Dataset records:
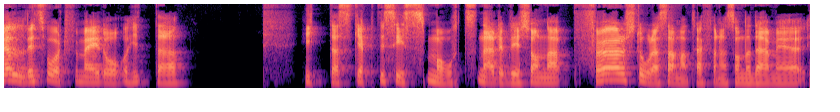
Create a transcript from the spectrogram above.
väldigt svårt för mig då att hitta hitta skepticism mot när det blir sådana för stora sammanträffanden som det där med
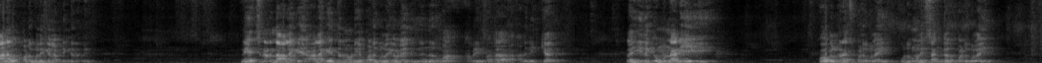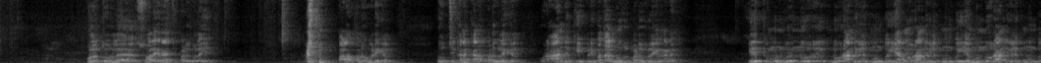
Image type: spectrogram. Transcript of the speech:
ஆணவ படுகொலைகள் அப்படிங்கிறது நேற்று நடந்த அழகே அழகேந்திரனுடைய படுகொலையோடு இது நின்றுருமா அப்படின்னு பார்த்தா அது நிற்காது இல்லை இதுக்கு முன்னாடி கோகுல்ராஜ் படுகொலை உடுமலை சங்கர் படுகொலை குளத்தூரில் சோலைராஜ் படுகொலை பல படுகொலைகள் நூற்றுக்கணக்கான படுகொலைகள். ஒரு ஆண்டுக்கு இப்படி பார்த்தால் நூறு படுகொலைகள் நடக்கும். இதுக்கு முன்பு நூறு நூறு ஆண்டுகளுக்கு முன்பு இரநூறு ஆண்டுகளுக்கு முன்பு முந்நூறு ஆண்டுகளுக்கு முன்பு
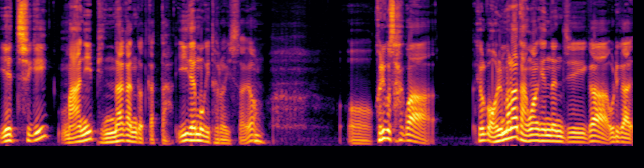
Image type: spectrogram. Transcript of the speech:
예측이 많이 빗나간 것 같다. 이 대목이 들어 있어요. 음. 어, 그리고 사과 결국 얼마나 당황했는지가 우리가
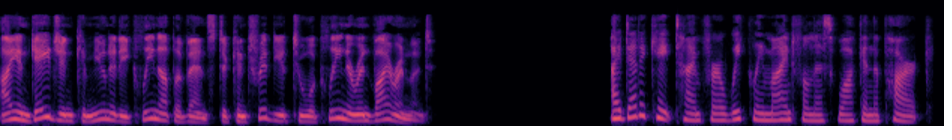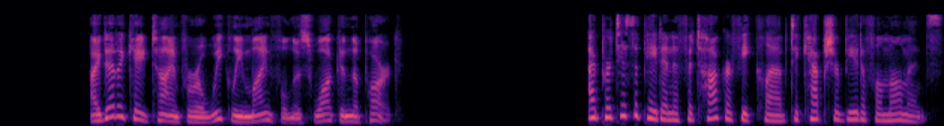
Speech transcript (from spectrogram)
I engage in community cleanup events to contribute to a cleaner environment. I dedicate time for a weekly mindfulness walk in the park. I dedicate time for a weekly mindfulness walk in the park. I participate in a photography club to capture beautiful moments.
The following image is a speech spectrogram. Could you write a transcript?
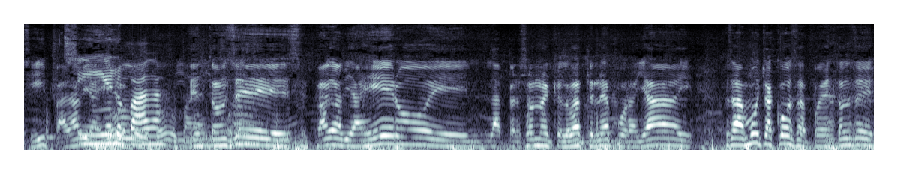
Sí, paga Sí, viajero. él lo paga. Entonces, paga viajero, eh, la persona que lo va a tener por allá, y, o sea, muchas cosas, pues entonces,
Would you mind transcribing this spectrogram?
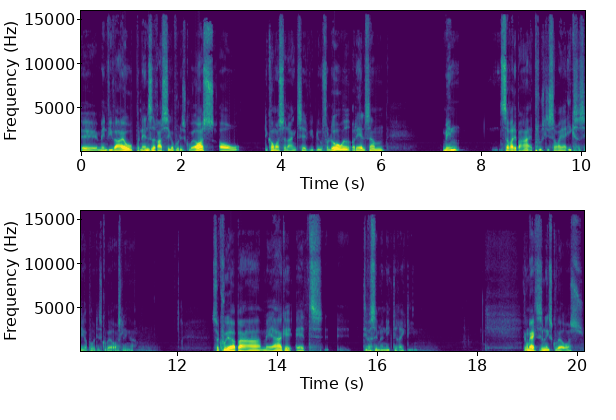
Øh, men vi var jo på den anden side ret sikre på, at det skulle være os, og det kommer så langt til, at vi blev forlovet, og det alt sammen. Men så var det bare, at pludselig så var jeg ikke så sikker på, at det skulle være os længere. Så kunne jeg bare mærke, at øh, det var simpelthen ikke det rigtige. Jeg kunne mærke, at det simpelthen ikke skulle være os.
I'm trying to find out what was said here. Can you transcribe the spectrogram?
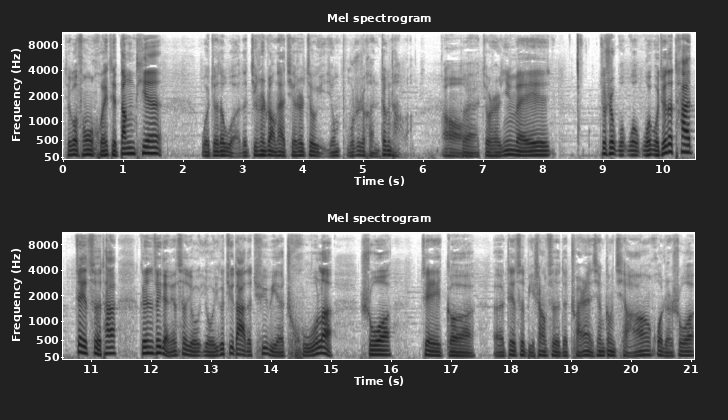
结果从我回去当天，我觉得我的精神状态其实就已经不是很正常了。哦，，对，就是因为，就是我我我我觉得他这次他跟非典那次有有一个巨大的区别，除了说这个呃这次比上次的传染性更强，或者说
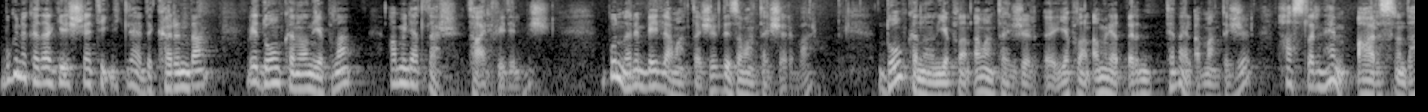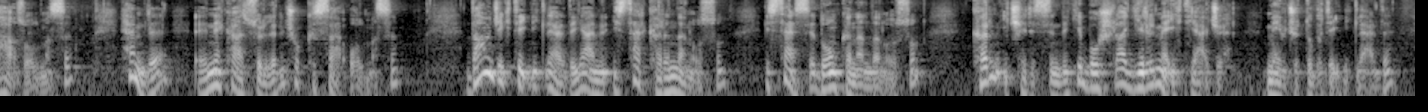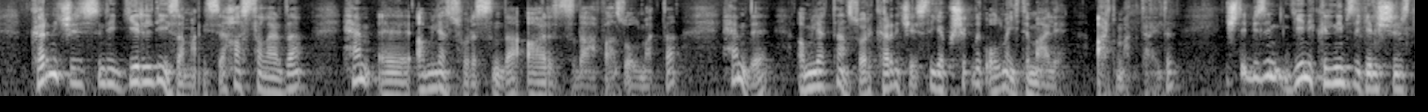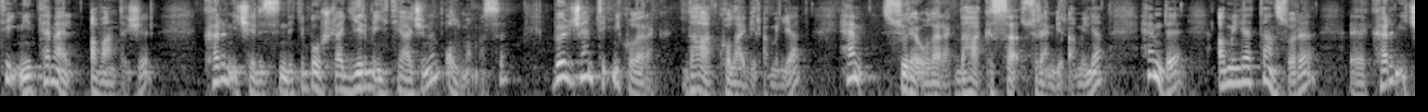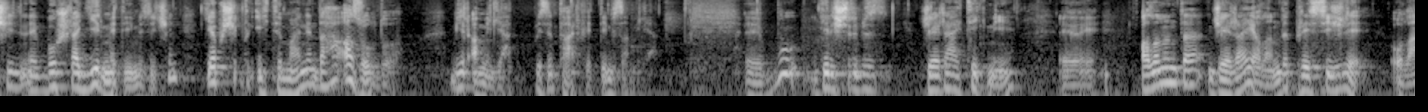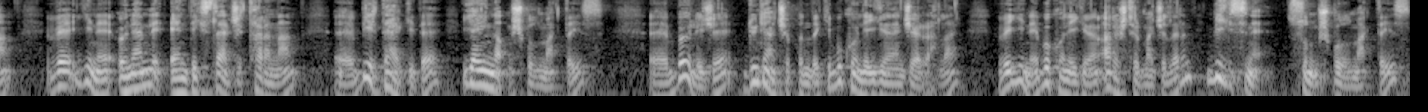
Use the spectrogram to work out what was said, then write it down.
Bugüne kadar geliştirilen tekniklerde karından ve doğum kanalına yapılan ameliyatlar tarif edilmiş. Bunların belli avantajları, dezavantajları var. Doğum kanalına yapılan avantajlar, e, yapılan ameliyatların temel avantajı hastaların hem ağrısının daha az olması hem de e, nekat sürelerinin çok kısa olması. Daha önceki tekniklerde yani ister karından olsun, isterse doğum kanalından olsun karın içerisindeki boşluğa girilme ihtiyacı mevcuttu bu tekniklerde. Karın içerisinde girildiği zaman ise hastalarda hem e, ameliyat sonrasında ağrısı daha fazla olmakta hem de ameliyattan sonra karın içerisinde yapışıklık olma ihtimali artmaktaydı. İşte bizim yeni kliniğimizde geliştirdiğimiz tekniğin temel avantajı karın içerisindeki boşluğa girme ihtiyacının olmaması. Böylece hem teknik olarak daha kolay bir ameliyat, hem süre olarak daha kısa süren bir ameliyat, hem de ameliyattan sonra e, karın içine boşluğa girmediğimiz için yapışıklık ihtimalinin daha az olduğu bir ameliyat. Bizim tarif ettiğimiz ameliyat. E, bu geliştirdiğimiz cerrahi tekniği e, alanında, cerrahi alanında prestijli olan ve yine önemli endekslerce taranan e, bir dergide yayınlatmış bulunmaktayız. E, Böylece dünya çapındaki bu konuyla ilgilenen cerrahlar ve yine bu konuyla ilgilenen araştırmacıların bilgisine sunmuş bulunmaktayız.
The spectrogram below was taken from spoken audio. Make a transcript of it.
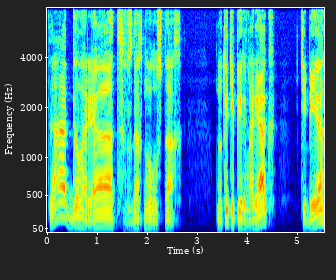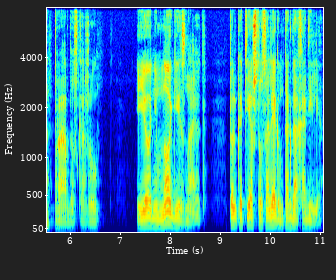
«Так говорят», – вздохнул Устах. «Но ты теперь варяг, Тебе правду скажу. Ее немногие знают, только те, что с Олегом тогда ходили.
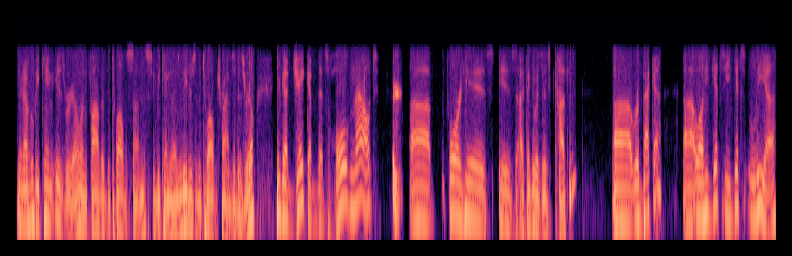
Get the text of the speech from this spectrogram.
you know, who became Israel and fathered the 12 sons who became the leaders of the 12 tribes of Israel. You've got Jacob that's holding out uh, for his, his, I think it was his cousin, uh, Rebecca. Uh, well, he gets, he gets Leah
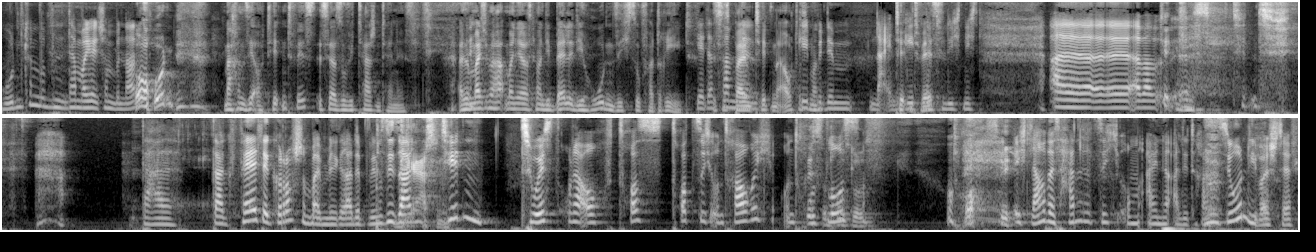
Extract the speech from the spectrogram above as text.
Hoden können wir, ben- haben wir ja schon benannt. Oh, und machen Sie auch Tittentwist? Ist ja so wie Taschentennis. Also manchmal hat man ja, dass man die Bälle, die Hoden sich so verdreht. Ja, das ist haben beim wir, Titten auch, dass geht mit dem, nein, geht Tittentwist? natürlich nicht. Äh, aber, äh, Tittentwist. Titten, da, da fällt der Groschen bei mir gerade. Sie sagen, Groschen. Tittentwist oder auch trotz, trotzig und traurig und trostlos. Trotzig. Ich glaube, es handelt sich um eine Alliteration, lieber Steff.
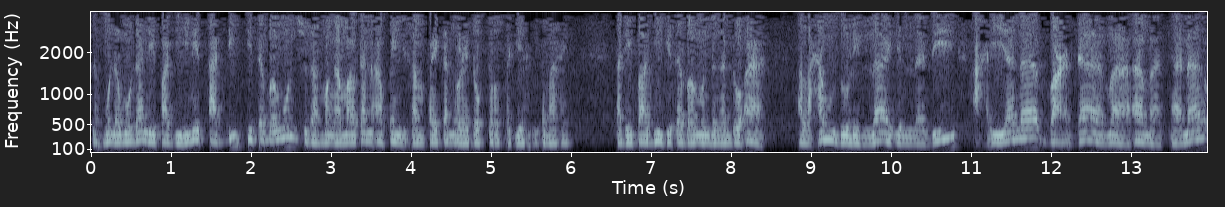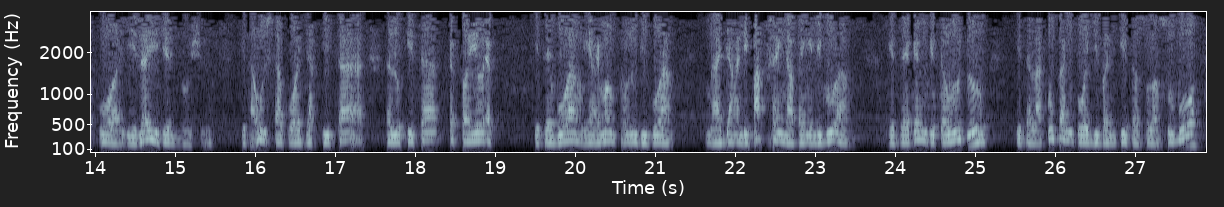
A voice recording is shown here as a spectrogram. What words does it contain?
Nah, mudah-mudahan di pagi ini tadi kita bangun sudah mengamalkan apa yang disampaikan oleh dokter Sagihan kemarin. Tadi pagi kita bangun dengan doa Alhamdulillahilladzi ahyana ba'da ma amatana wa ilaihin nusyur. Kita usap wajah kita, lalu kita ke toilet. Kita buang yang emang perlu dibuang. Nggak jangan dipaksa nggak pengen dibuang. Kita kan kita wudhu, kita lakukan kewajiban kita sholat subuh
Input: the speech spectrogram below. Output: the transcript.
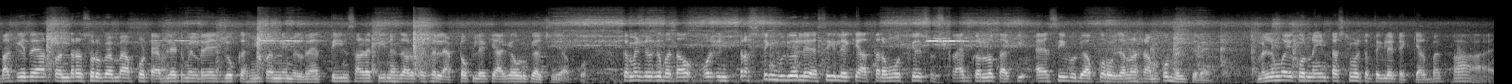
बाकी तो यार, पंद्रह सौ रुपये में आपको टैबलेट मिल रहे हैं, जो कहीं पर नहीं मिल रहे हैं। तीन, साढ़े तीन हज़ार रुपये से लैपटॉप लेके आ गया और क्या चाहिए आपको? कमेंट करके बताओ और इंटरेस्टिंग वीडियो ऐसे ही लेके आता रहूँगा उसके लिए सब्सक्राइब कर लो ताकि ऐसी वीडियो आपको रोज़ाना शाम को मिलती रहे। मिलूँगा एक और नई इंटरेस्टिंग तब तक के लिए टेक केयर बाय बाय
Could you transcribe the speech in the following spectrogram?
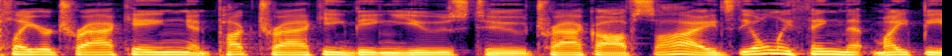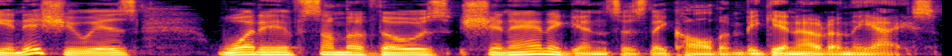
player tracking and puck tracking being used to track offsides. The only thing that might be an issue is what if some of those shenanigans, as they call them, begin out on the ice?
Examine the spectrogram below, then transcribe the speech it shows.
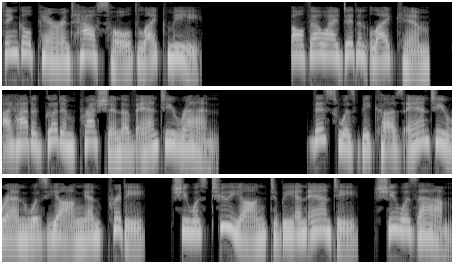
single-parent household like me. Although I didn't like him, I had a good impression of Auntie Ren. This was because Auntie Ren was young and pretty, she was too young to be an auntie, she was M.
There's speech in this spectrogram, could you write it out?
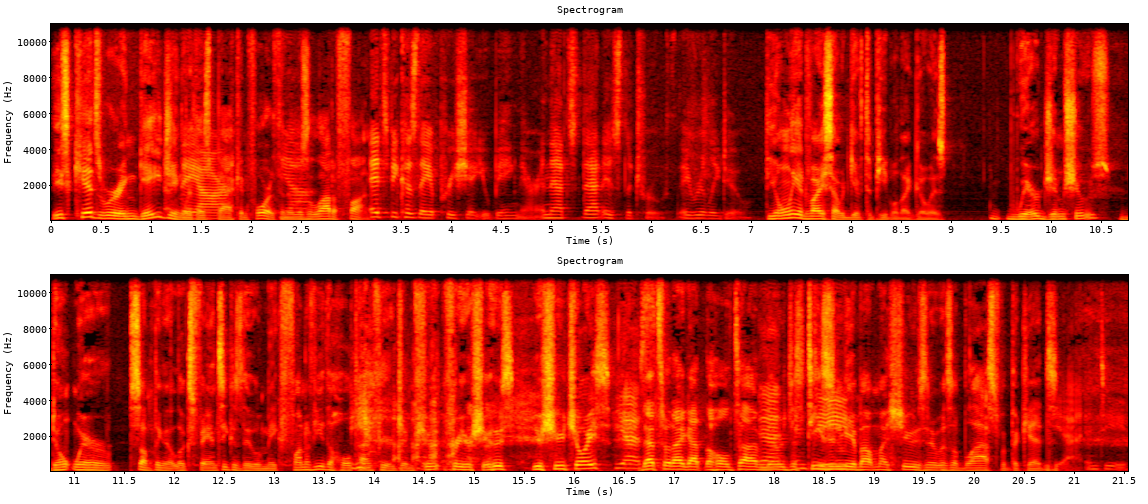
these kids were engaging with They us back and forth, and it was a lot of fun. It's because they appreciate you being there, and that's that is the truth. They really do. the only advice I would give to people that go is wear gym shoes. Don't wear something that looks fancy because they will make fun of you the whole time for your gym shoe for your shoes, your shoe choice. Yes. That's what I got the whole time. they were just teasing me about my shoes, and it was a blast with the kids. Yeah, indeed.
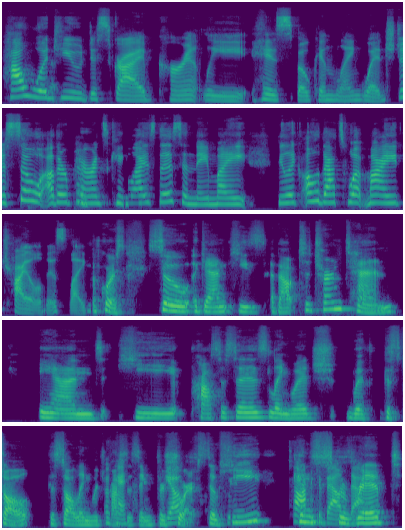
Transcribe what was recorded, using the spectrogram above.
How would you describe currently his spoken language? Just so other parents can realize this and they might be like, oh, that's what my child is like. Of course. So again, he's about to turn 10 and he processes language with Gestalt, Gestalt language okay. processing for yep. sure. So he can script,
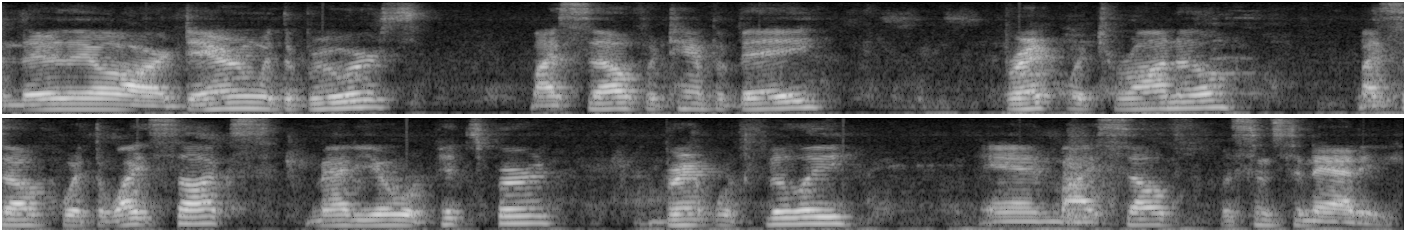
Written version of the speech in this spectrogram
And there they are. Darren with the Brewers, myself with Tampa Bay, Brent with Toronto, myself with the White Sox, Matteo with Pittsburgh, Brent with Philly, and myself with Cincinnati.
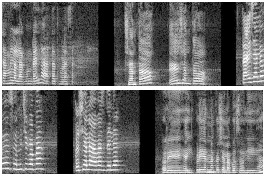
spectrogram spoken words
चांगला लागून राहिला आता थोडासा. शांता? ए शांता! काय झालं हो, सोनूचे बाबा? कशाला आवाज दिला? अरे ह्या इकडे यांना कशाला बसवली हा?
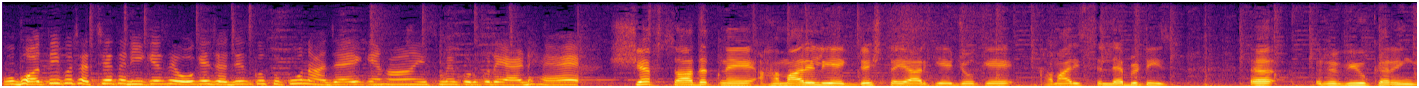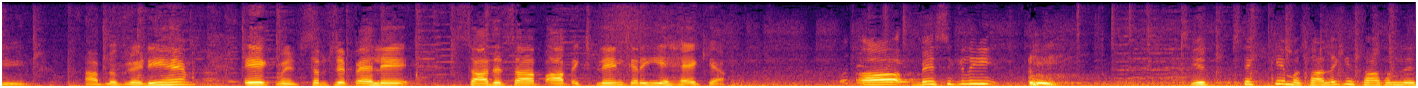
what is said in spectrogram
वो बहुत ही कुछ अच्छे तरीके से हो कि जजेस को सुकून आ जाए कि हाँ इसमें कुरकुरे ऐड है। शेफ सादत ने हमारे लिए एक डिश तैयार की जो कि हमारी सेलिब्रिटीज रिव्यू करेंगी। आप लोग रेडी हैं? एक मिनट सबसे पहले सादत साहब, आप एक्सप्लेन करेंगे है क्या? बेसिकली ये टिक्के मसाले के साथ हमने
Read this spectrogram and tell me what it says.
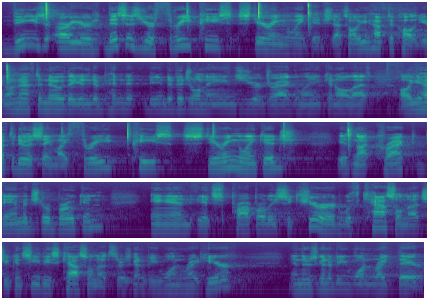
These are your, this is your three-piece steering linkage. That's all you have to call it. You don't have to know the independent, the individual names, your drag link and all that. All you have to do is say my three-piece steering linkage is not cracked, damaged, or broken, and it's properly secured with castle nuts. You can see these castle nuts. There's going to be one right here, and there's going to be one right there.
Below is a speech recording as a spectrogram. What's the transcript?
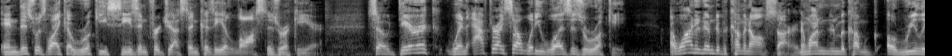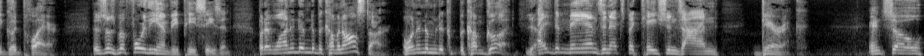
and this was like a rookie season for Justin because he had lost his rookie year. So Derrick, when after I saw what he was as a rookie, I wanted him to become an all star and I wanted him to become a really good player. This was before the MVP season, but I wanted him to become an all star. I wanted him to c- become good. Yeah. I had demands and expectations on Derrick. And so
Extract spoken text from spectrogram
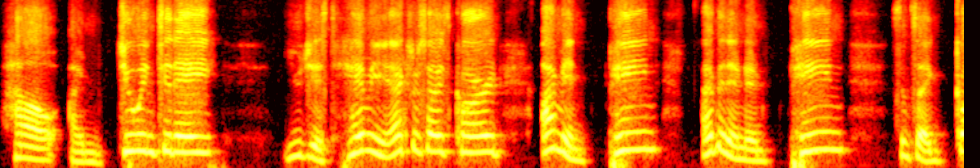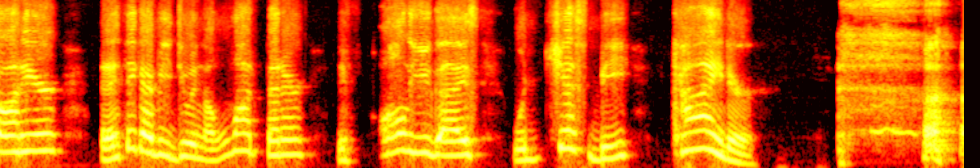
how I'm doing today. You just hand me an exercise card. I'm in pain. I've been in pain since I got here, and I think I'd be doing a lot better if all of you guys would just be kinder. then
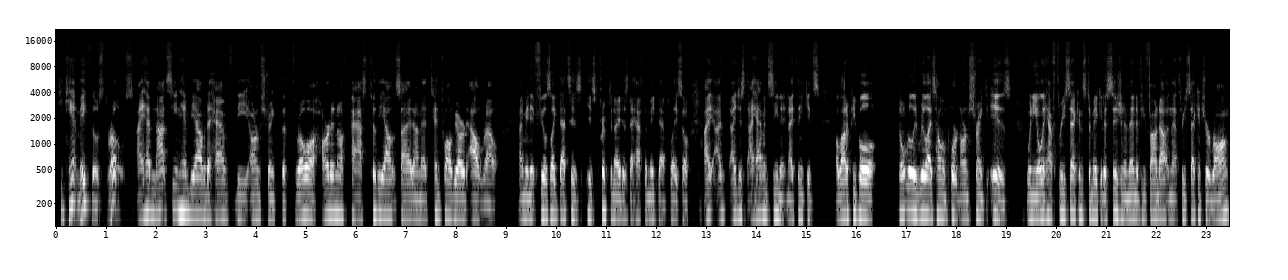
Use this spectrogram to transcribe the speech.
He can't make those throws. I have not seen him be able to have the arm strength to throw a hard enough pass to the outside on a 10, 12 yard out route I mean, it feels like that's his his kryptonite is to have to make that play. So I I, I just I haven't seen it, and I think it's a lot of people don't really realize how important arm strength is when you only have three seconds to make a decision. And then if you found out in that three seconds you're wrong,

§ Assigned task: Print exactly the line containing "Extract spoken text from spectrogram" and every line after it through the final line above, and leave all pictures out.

§ Answer to the problem:
Extract spoken text from spectrogram
how I'm doing today. You just hand me an exercise card. I'm in pain. I've been in pain since I got here, and I think I'd be doing a lot better if all of you guys would just be kinder. then
Use this spectrogram to transcribe the speech.
He can't make those throws. I have not seen him be able to have the arm strength to throw a hard enough pass to the outside on a 10, 12 yard out route I mean, it feels like that's his his kryptonite is to have to make that play. So I I, I just I haven't seen it, and I think it's a lot of people don't really realize how important arm strength is when you only have three seconds to make a decision. And then if you found out in that three seconds you're wrong,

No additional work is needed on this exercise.